Ah, D-dimers, the exposed crosslink fragments resulting from the cleaving of fibrin mesh by plasmin. They predict everything – and nothing, with poor positive likelihood ratios for scads of pathologic diagnoses, and limited negative likelihood ratios for others. Little wonder, then, routine D-dimer assays were part of the PESIT trial taking the diagnosis of syncope off the rails. Now, does the YEARS study threaten to make a similar kludge out of the diagnosis of pulmonary embolism?
On the surface, this looks like a promising study. We are certainly inefficient at the diagnosis of PE. Yield for CTPA in the U.S. is typically below 10%, and some of these diagnoses are likely insubstantial enough to be false positives. This study implements a standardized protocol for the evaluation of possible PE, termed the YEARS algorithm. All patients with possible PE are tested using D-dimer. Patients are also risk-stratified for pretest likelihood of PE by three elements: clinical signs of deep vein thrombosis, hemoptysis, or “pulmonary embolism the most likely diagnosis”. Patients with none of those “high risk” elements use a D-dimer cut-off of 1000 ng/mL to determine whether they proceed to CTPA or not. If a patient has one of more high-risk features, a traditional D-dimer cut-off of 500 ng/mL is used. Of note, this study was initiated prior to age-adjusted D-dimer becoming commonplace.
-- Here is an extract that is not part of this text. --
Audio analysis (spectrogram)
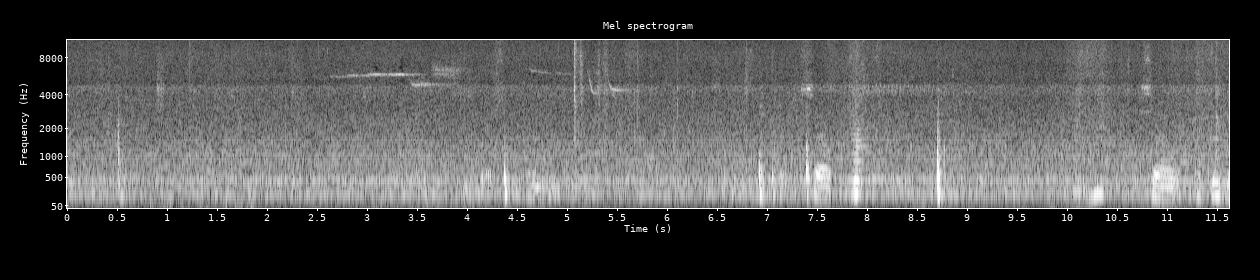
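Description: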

Without going into interminable detail regarding their results, their strategy works. Patients ruled out solely by the the D-dimer component of this algorithm had similar 3 month event rates to those ruled out following a negative CTPA. Their strategy, per their discussion, reduces the proportion managed without CTPA by 14% over a Wells’-based strategy (CTPA in 52% per-protocol, compared to 66% based on Wells’) – although less-so against Wells’ plus age-adjusted D-dimer. Final yield for PE per-protocol with YEARS was 29%, which is at the top end of the range for European cohorts and far superior, of course, to most U.S. practice.
There are a few traps here. Interestingly, physicians were not blinded to the D-dimer result when they assigned the YEARS risk-stratification items. Considering the subjectivity of the “most likely” component, foreknowledge of this result and subsequent testing assignment could easily influence the clinician’s risk assessment classification. The “most likely” component also has a great deal of inter-physician and general cultural variation that may effect the performance of this rule. The prevalence of PE in all patients considered for the diagnosis was 14% – a little lower than the average of most European populations considered for PE, but easily twice as high as those considered for possible PE in the U.S. It would be quite difficult to generalize any precise effect size from this study to such disparate settings. Finally, considering the D-dimer assay continuous likelihood ratios, we know the +LR for a test result of 1000 ± ~500 is probably around 1. This suggests using a cut-off of 1000 may hinge a fair bit of management on a test result representing zero informational value.
This ultimately seems as though the algorithm might have grown out of a need to solve a problem of their own creation – too many potentially actionable D-dimer results being produced from an indiscriminate triage-ordering practice. I remain a little wary the effect of poisoning clinical judgment with the D-dimer result, and expect it confounds the overall generalizability of this study. As robust as this trial was, I would still recommend waiting for additional prospective validation prior to adoption.
“Simplified diagnostic management of suspected pulmonary embolism (the YEARS study): a prospective, multicentre, cohort study”